BRIEF:
Without any pictures, the records below should be reproduced exactly.

GIVEN INFORMATION:

------

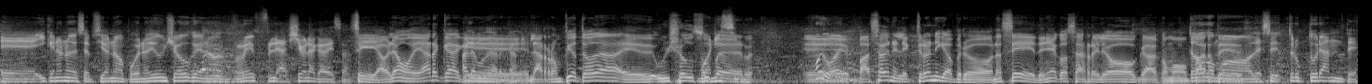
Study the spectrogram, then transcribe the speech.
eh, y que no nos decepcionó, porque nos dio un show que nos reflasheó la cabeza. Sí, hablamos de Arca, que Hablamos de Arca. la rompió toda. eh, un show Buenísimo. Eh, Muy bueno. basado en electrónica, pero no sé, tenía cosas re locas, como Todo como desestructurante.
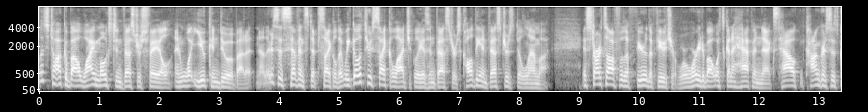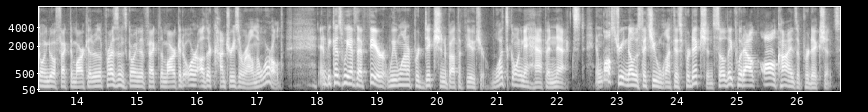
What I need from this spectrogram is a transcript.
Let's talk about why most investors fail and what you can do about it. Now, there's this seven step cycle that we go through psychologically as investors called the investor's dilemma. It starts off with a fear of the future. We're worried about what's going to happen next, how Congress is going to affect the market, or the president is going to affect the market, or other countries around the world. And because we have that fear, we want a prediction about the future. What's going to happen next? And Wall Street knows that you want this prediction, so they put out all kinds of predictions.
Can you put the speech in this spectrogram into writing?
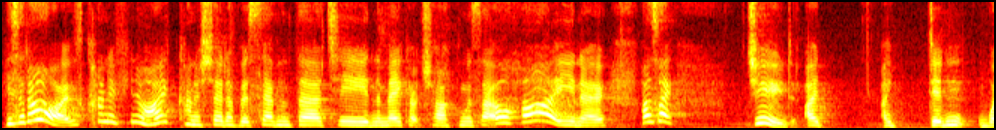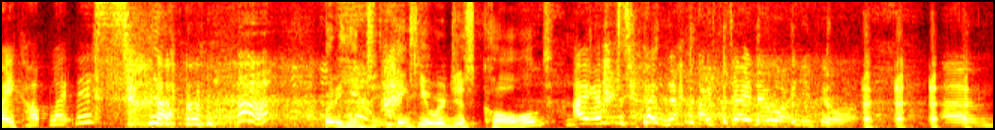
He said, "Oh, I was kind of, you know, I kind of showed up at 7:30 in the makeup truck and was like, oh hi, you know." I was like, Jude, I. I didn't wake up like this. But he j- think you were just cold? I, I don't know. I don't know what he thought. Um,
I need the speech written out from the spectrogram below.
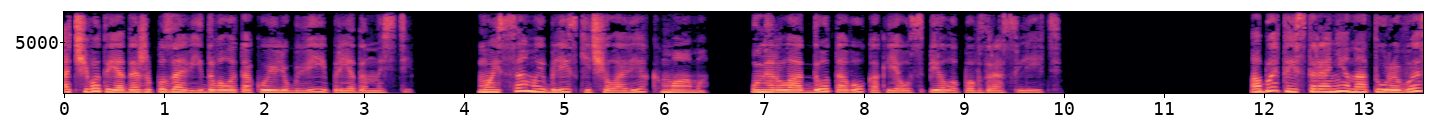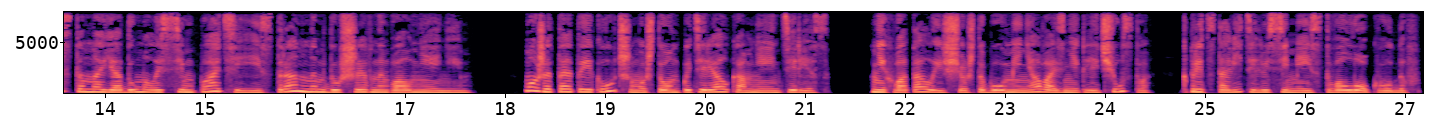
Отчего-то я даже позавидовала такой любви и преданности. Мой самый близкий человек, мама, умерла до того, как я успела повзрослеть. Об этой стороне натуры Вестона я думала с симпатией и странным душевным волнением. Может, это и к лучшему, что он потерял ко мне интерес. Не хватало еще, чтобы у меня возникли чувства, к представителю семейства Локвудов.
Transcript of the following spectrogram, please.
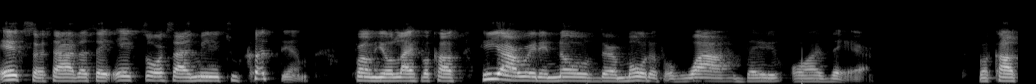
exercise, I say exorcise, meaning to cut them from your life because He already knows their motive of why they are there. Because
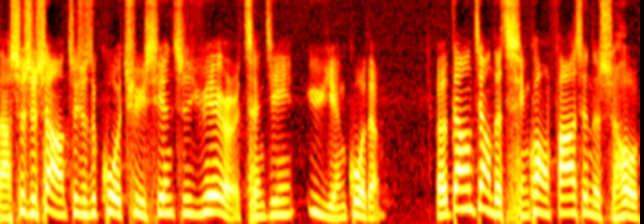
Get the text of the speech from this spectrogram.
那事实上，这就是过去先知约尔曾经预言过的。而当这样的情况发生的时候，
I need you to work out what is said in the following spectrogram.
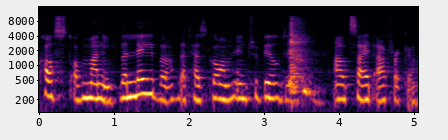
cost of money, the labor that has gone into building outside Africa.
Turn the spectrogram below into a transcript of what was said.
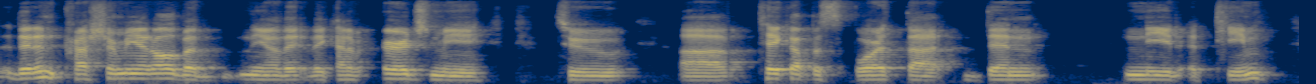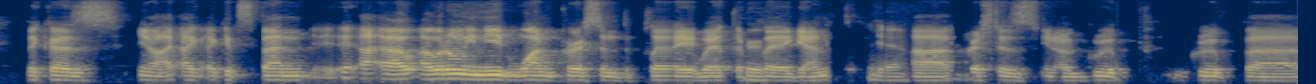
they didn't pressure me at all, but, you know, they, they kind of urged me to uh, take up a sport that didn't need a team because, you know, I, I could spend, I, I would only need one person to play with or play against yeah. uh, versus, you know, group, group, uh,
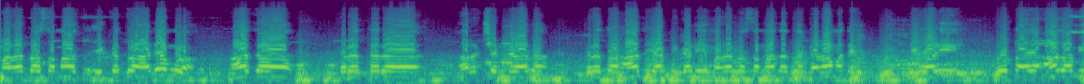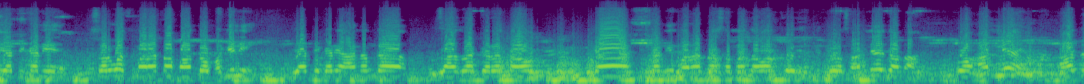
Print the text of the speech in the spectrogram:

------

YOUR RESPONSE:
Study the spectrogram, then transcribe the speech.
eh, y que no nos decepcionó, porque nos dio un show que nos reflasheó la cabeza. Sí, hablamos de Arca, que Hablamos de Arca. la rompió toda. eh, un show Buenísimo. Eh, Muy bueno. basado en electrónica, pero no sé, tenía cosas re locas, como Todo como desestructurante.
What I need from this spectrogram is a transcript.
Let's talk about why most investors fail and what you can do about it. Now, there's this seven step cycle that we go through psychologically as investors called the investor's dilemma. It starts off with a fear of the future. We're worried about what's going to happen next, how Congress is going to affect the market, or the president is going to affect the market, or other countries around the world. And because we have that fear, we want a prediction about the future. What's going to happen next? And Wall Street knows that you want this prediction, so they put out all kinds of predictions.
Can you put the speech in this spectrogram into writing?
He said, "Oh, I was kind of, you know, I kind of showed up at 7:30 in the makeup truck and was like, oh hi, you know." I was like, Jude, I. I didn't wake up like this. But he j- think you were just cold? I, I don't know. I don't know what he thought. Um,
I need the speech written out from the spectrogram below.
Отчего-то я даже позавидовала такой любви и преданности. Мой самый близкий человек, мама, умерла до того, как я успела повзрослеть. Об этой стороне натуры Вестона я думала с симпатией и странным душевным волнением. Может, это и к лучшему, что он потерял ко мне интерес. Не хватало еще, чтобы у меня возникли чувства, к представителю семейства Локвудов.
Transcript of the following spectrogram, please.
exercise, I say exorcise, meaning to cut them from your life because He already knows their motive of why they are there. Because
Get the text of the speech from this spectrogram.
那事实上，这就是过去先知约尔曾经预言过的。而当这样的情况发生的时候，
I need you to work out what is said in the following spectrogram.
cost of money, the labor that has gone into building outside Africa.
Turn the spectrogram below into a transcript of what was said.
they didn't pressure me at all, but, you know, they, they kind of urged me to uh, take up a sport that didn't need a team because, you know, I, I could spend, I, I would only need one person to play with or play against yeah. uh, versus, you know, group, group, uh,
Print the text of the speech in the spectrogram:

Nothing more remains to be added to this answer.